Current Trading Environment 2007
The South African textile environment is currently facing extremely difficult trading conditions. Employment in the industry has declined from 70 500 in 2003 to just below 50 500 in 2006. In addition a number of textile mills have recently closed and have been forced to retench staff.
Imports are at an all time high. Imports of yarns have increased from 77 000 tons in 2001 to 99 000 tons in 2006 an increase of 29% while imports of fabrics have remained relatively constant with 94 900 tons in 2001 and 95 300 tons in 2006. Much larger increases were recorded by imports of made up textiles which have increased from 4 900 tons in 2001 to 28 700 tons in 2006 an increase of nearly 500% and imports of clothing which increased from 139 million items in 2001 to 567 million items in 2006 an increase of over 300%.
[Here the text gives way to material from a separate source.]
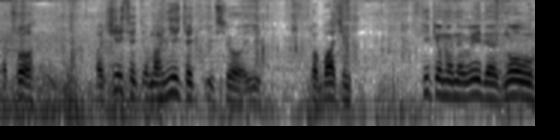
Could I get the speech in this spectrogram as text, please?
Так що очистять, омагнітять і все. І побачимо, скільки в мене вийде знову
Historically textile and clothing imports into South Africa originated from a wide range of countries chief amongst which were Taiwan, South Korea and Europe. However since 2001 imports have increasingly been sourced in the main from China. In the case of clothing imports, 89% currently originates from China, 3% from India and the remaining 8% from the rest of the world while 60% of all made up textiles (blankets, bed sheets, towels and curtains) originate from China.
Strategic IssuesChina Restraint Arrangement
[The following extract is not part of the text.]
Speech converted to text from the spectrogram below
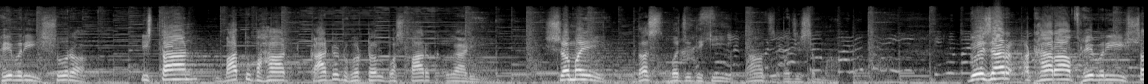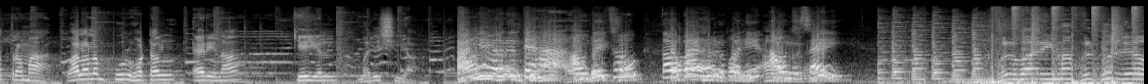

This arrangement was introduced on 1 Jan 2007. There have been subsequent changes to the original quota regulations and these were introduced on 27 March 2007. The changes included the following:
The latest import statistics on quota usage for the first two months of 2007 show the following:
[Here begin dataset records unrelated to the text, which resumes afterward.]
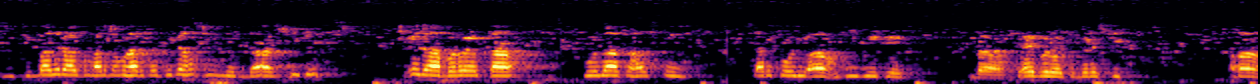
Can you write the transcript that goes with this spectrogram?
کہ بدرہ کا مردم حرکت کا ان مقدار شکل چھیدہ برویتا جودا کا ہستے سرکوری آہدوبے کے با خیبروں برسی اور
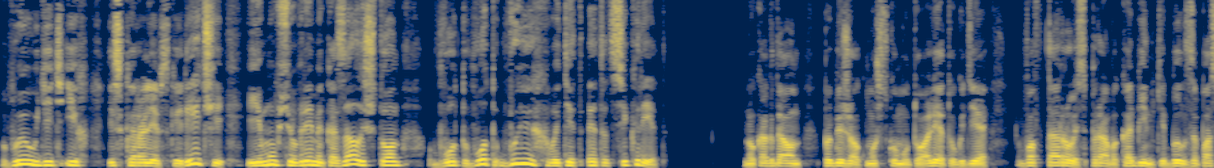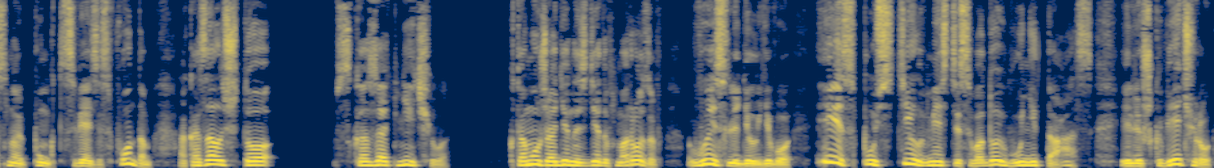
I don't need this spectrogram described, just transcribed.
выудить их из королевской речи, и ему все время казалось, что он вот-вот выхватит этот секрет. Но когда он побежал к мужскому туалету, где во второй справа кабинки был запасной пункт связи с фондом, оказалось, что сказать нечего. К тому же один из Дедов Морозов выследил его и спустил вместе с водой в унитаз, и лишь к вечеру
The low quota usage is due to imports being brought in ahead of the quota regime during November and December 2006.
The quota has had positive effects. The trading environment of the textile industry has seen an upturn in business as a result of the quotas but this is not universal across all sectors of the industry. Much stock is being laid on the special strategic circumstance provision (third bullet point above) whereby it is envisaged that benefits beyond the two year term of the quotas will be leveraged. A summary of the quotas is set out below:
Customised Sector Programme (CSP)
The CSP was finalised in August 2006. However since that time the Retail Sector has withdrawn its support for the CSP and consequently the programme has not yet been introduced. The CSP is intended to develop and modernise the textile and clothing industries and to put them on a path to higher competitiveness. It embraces the following aspects:
At this stage the only progress under the CSP is that some of the projects contained within the programme are being advanced. These are:
The previous export promotion scheme for the textile and clothing industries, the Duty Credit Certificate Scheme” expired at the end of March 2007. No replacement scheme has yet been introduced. The resultant uncertainty has a negative impact on exporters.
The following trade agreements are currently in effect.
The following trade agreements are under negotiation.
Textile Industry Statistics